Before the pandemic, attending school on campus allowed students and teachers to interact freely without the barrier of a screen. Due to distance learning, there has been a disconnect between how different types of students interact and engage during class time.
In class, some students are more comfortable speaking up and asking questions whereas others may not be as comfortable and prefer to simply listen. How often a student participates and engages in class can be an indicator of their performance as a student. Freshman Ashley Parker thinks that her lack of speaking up poorly affects her performance in the classroom.
“Not being able to ask any questions, not participating … it’s a negative effect, and an example of that would be when I get silent, I do not ask any questions,” Parker said.
In-person learning encourages students to pay attention since they are required to follow rules and expectations, and they often face more immediate consequences for their actions. Despite many of these expectations and consequences still being upheld, some feel the distance learning environment is much more lenient and faulty. Sophomore Aminah Hedges believes that while she is a talker, it can be difficult to participate sometimes .
“I find that I talk a bit more than some of my peers, but mostly I use the chat,” Hedges said. “My house can get loud at times and my mom teaches online in the next room over, so I’m not a huge fan of having my mic on.”
Unlike school in-person, students have a newfound ability to hide themselves behind a turned-off camera and muted mic. Although they are technically present in the meeting, they may not be paying attention or participating. Students can more easily wander off and do other tasks if a teacher cannot see them. Additionally, the consequences for not participating do not seem as direct as they used to be during in-person school.
While participating in class may be beneficial, some feel it is difficult sometimes depending on environmental factors.

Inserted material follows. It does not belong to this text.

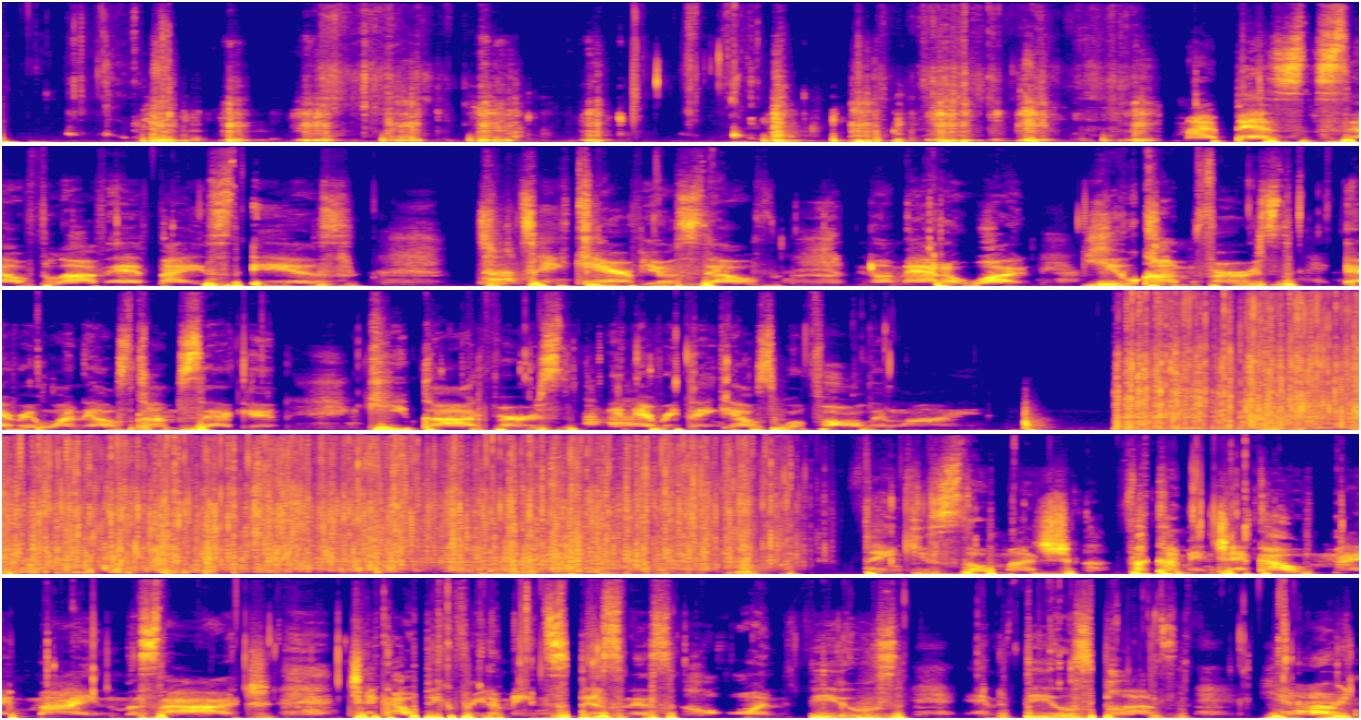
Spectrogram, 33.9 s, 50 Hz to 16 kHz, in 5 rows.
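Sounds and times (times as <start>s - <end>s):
snack bag crinkling: 0.0s - 5.8s, 19.1s - 25.5s, 32.3s - 33.9s
person whispering: 5.9s - 18.5s, 24.6s - 33.9s.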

“Overall, I feel like everyone has their own obstacles that they have to survive through, and maybe some people have the same obstacles as I do,” senior Kaitlyn Winner said. “But I hope in the future that we do get to go back and change those bad habits into more good habits.”